In the 1930s, Texas meteorologist Isaac Klein reportedly said Texas is a land of eternal drought, interrupted occasionally by biblical floods. Luckily the state is in a relatively wet period: The majority of Texas is drought-free and just under half the state is in the lowest bracket of drought.

But Texans understand water should always be on our minds, so it’s no surprise there are dozens of water bills this Session. Read More »

Also posted in Energy-Water Nexus| Tagged | Comments are closed

Texas Lawmakers Are Holding a Billion Dollars of Clean Air Funds Hostage

Houston skyline

What do you think that healthy communities, opportunities for businesses to expand, and diesel engines have in common?

The answer: in Texas, they’re tied together through a successful voluntary program called the Texas Emissions Reductions Plan (TERP).

TERP helps our state by:

  1. Working toward making sure all Texans breathe clean air
  2. Supporting business growth by ensuring that both Clean Air Act requirements are met and that businesses can attract talent to Texas
  3. Modernizing heavy-duty vehicle and equipment fleets through incentives for replacing the oldest, most polluting vehicles and equipment with clean technologies
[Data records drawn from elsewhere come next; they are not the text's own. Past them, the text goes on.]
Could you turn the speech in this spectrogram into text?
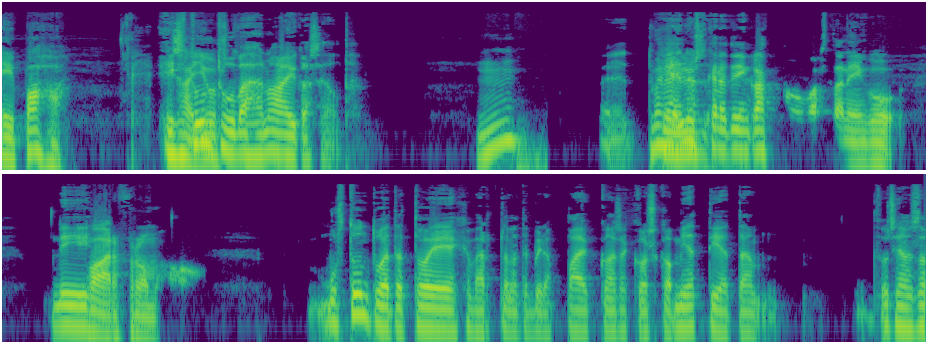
Ei paha. ei se tuntuu just. vähän aikaiselta. Mm? Et Mehän just käytiin katsoa vasta niin kuin niin, Far From Home. Musta tuntuu, että toi ei ehkä välttämättä pidä paikkaansa, koska miettii, että tosiaan se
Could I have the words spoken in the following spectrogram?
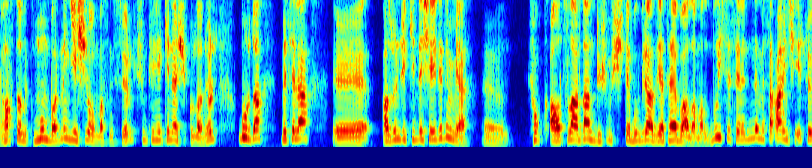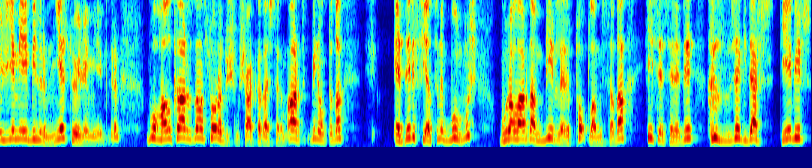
haftalık mumbarının yeşil olmasını istiyoruz. Çünkü hekin aşı kullanıyoruz. Burada mesela e, az öncekinde şey dedim ya e, çok altılardan düşmüş işte bu biraz yataya bağlamalı. Bu hisse senedinde mesela aynı şeyi söyleyemeyebilirim. Niye söylemeyebilirim? Bu halka arzdan sonra düşmüş arkadaşlarım. Artık bir noktada ederi fiyatını bulmuş. Buralardan birileri toplamışsa da hisse senedi hızlıca gider diye bir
TERP has been heralded by many diverse cheerleaders. We have talked about TERP’s success (and areas for improvement) in the past on Texas Clean Air Matters, but we aren’t alone in our support for the program. In fact, the program’s achievements were recently mentioned by Secretary of Energy and former Texas Governor Rick Perry, who talked about TERP during his confirmation hearing opening statement. The program is also supported by both the Texas Association of Business as a 2017 Legislative Priority, and the Texas Clean Air Working Group (comprised of many local government officials, including air quality planners and others) which advocates for full funding of the program. Read More »

Also posted in Air Pollution, Dallas Fort-Worth, Houston, San Antonio| Comments are closed
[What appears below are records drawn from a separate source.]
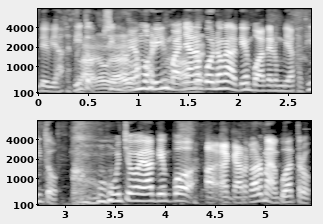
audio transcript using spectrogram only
de viajecito. Claro, si claro. me voy a morir mañana, pues no me da tiempo a hacer un viajecito. Como mucho me da tiempo a, a cargarme a cuatro.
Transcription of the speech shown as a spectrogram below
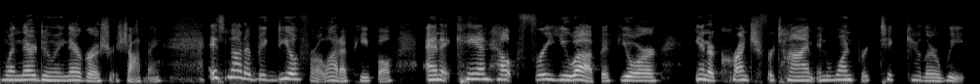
when they're doing their grocery shopping. It's not a big deal for a lot of people and it can help free you up if you're in a crunch for time in one particular week.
If Israel Can Find Common Ground around the Environment, Why Can’t Texas?

A solar array at the Arava Institute.

A solar array at the Arava Institute.
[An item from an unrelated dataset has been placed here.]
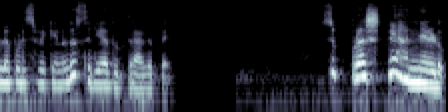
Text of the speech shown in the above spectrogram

Deep in the Israeli desert is an academic institute that is building peace in the region by putting nature at its center. The Arava Institute, in partnership with Ben Gurion University, brings students from Israel, Palestine, Jordan, and around the world to find common ground around environmental problems and build trust – and peace – from there.

On a recent trip to Israel, including to the Arava Institute, I was told many times by many people, “Everything is political here.” Water and energy are no exception. In a region where water can be scarce and oil has long reigned as king, the politics of environmental issues are even more extreme than what people in many parts of the world can wrap their heads around.

Of course, environmental issues in Texas – and across the country – can be highly divisive. But polls consistently show Americans want to protect and defend the health of our children and the well-being of our communities. And clean energy can play a critical role: Our nation’s power sector accounts for nearly 40% of U.S carbon emissions – causing health problems such as asthma attacks, heart attacks, and a staggering number of premature deaths every year.

Today, Texas opens its 85th Legislative Session. Wouldn’t it be refreshing if, instead of fighting over taking action on climate change, leaders sat down with a common starting point: to ensure clean, available water and clean air through renewable energy, while maintaining a robust economy? Perhaps we can learn from the Arava Institute and start with our commonalities, like the desire for clean air and clean water, to build cooperation and achieve clean energy progress. Read More »

Posted in Legislation| Tagged | Read 1 Response
  • About this Blog

    Confluence of SJR, Old, and Middle rivers

    Advocating for healthier air and cleaner energy in Texas through public education and policy influence.

    Follow @EDFtx

  • Get new posts by email

    We'll deliver new blog posts to your inbox.

    Subscribe via RSS

  • Categories

  • Featured authors

  • Authors